A tour through the various annexed villages and Silletero homes of Santa Elena affords the visitor a close up view of deeply seeded religious convictions. The parade offers the Silletero a space to honor these beliefs.
Parade streets line up with crowds to honor and shower the Silleteros in applause as they stroll by. No one wants to miss this multicolored celebration.
The multi-colored silletas and typical outfits worn by silleteros are always a visual attraction.
Today is a festive day in Medellín.
During its fifty-year history the Silleteros Parade has seen several different types of silletas become institutionalized, like the Emblematic Category Silleta seen here, that bring educational or public awareness messages.
Throughout the entire Flower Fair celebration the city lives a never-ending festive air.
Medellín dresses at its best and readies her balconies and public squares to welcome and bestow honors on the Silleteros.
Entertainment is the responsibility of a great number of artistic and cultural groups, who cheer the spirits of the thousands of spectators.
As if lost in the boisterous parade, this Silleterito follows in the footsteps of his elders, thus prolonging this captivating tradition.
For this Silleterito, parading alongside her elders is a privilege. Children in Santa Elena start to be included in the tradition at an early age, tradition which will remain in their memories for ever.
Silletero children have the honor and privilege to carry on their elder’s traditions.
The Silleteros Parade also has its share of dignified and solemn moments that stir the emotions of locals and visitors alike.
Medellin puts on its best face to celebrate its main civic event and everyone comes out to enjoy it with civic pride.
In times long gone, farmers used to trek rustic and solitary trails bringing their vegetables and flowers to the city. Now, the Silletero Parade has become an acknowledged space for city and country to meet and celebrate.
Carrying a Silleta that approaches 200 lbs. in weight is a challenge that makes the Silletero proud. Pictured, José Luís Zapata A, from Annexed Village of La Palma.

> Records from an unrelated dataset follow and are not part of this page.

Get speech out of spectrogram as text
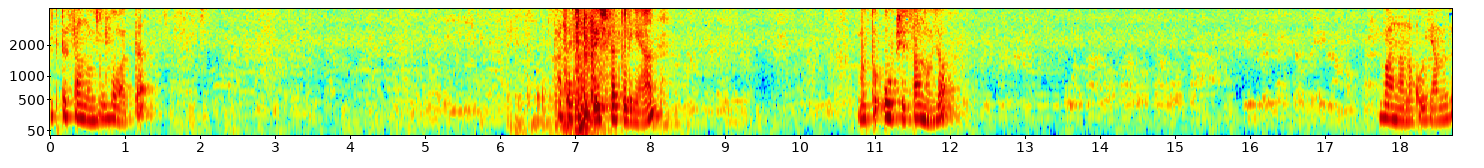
Ikkita sanuzel bo'lyapti Patachamda ishlatilgan. Bu yerda общий санузел. Vannani qo'yganmiz.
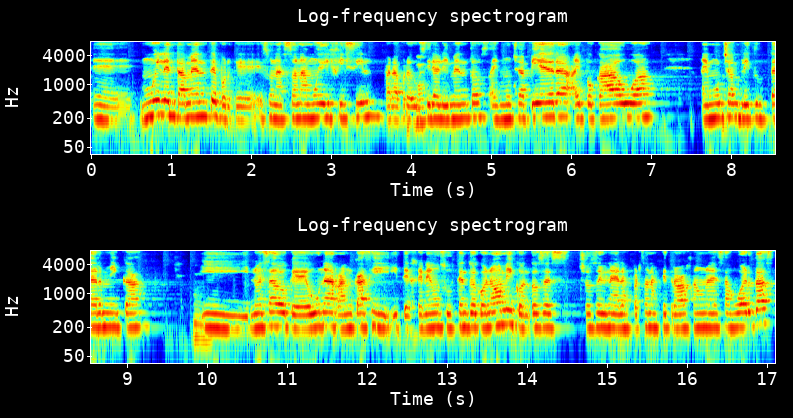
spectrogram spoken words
eh, muy lentamente porque es una zona muy difícil para producir alimentos. Hay mucha piedra, hay poca agua, hay mucha amplitud térmica. Y no es algo que una arrancas y, te genere un sustento económico, entonces yo soy una de las personas que trabaja en una de esas huertas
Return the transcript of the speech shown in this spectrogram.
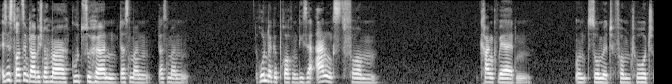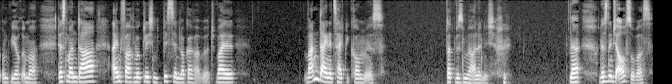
es ist trotzdem, glaube ich, nochmal gut zu hören, dass man, dass man runtergebrochen diese Angst vom Krankwerden und somit vom Tod und wie auch immer, dass man da einfach wirklich ein bisschen lockerer wird, weil Wann deine Zeit gekommen ist, das wissen wir alle nicht. Na, und das ist nämlich auch sowas.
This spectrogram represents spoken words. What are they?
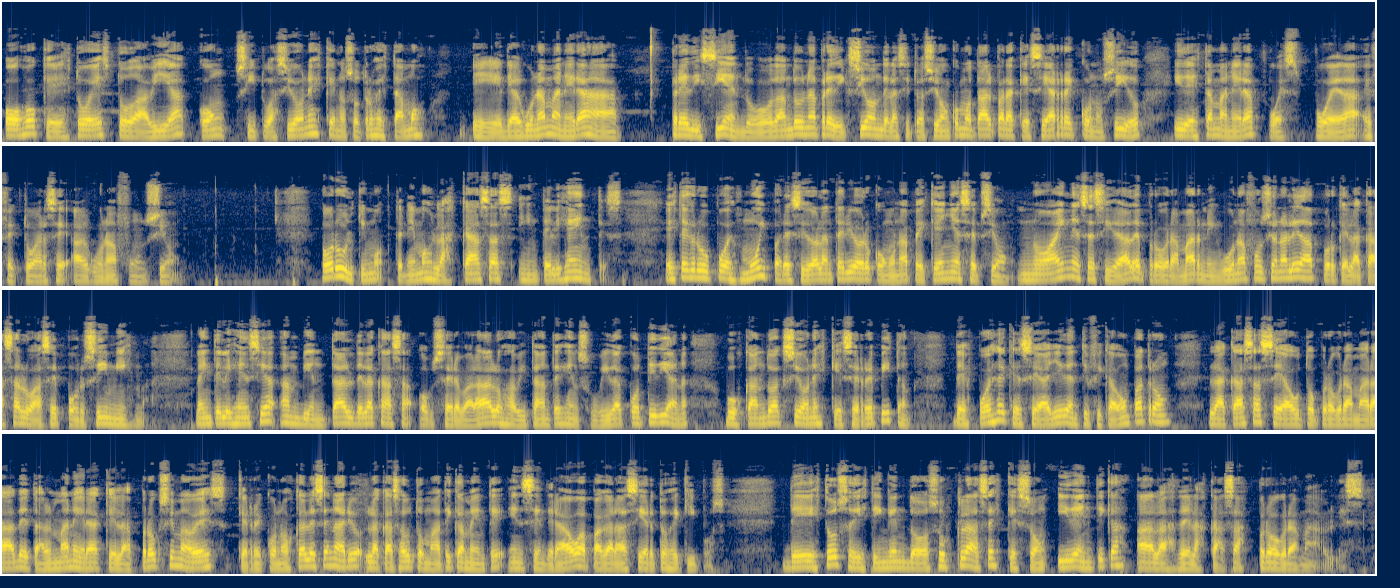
Ojo que esto es todavía con situaciones que nosotros estamos eh, de alguna manera prediciendo o dando una predicción de la situación como tal para que sea reconocido y de esta manera pues pueda efectuarse alguna función. Por último, tenemos las casas inteligentes. Este grupo es muy parecido al anterior con una pequeña excepción. No hay necesidad de programar ninguna funcionalidad porque la casa lo hace por sí misma. La inteligencia ambiental de la casa observará a los habitantes en su vida cotidiana buscando acciones que se repitan. Después de que se haya identificado un patrón, la casa se autoprogramará de tal manera que la próxima vez que reconozca el escenario, la casa automáticamente encenderá o apagará ciertos equipos. De estos se distinguen dos subclases que son idénticas a las de las casas programables.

The parade has always been designed to include the city’s most iconic locations in its path. Here, the Silleteros are pictured, in the backdrop of La Alpujarra Administrative Center, headquarters of city and Provincial governments.
The rich traditions of Antioquia are practiced in the various regions of the Province. The Silletero Parade is a lavish stage to show off.
Bands marching by to the sound of their own music, cultural groups showing off their cheerful dances, Silleteros walking by to the sound of their own inner rhythm, all come together to offer an unequaled spectacle.
The men and women with their Silletas represent a community that was born and has been reared amid a universe of plants and flowers. Their tribute to this land is their imaginative handiwork that results in this uniquely embellished combination of wood, flowers, and greenery.
The Parade’s 50 year history is told on the shoulders of Silleteros, who, this time are paid a special homage. Pictured, founding Silletero Oscar Londoño, from Annexed Village of El Placer.
A budding city was the stage for the trade of fruit, flowers, and vegetables brought from high up in the mountain, on the shoulders of a group of brave men and women, in rustic wooden structures.
The presence of the Mounted Police offers a solemn respite to the otherwise boisterous parade that is open to a diversity of events.
In Medellín, the various festivities have had a long tradition and have gone under different names. Beginning with the ‘Flower, Fruit, and Vegetable Exhibition’ in 1906, continuing with the ‘Flower Display Celebration’, passing through the ‘Freedom and Flower Celebration’, and, starting in the second half of the 20th century, the now traditional Flower Fair, where the Silletero Parade became its maximum exponent.The Silletero Parade is modeled after religious processions, keeping many aspects the same especially the abundant use of flower arrangements.
Edgar Bolívar Rojas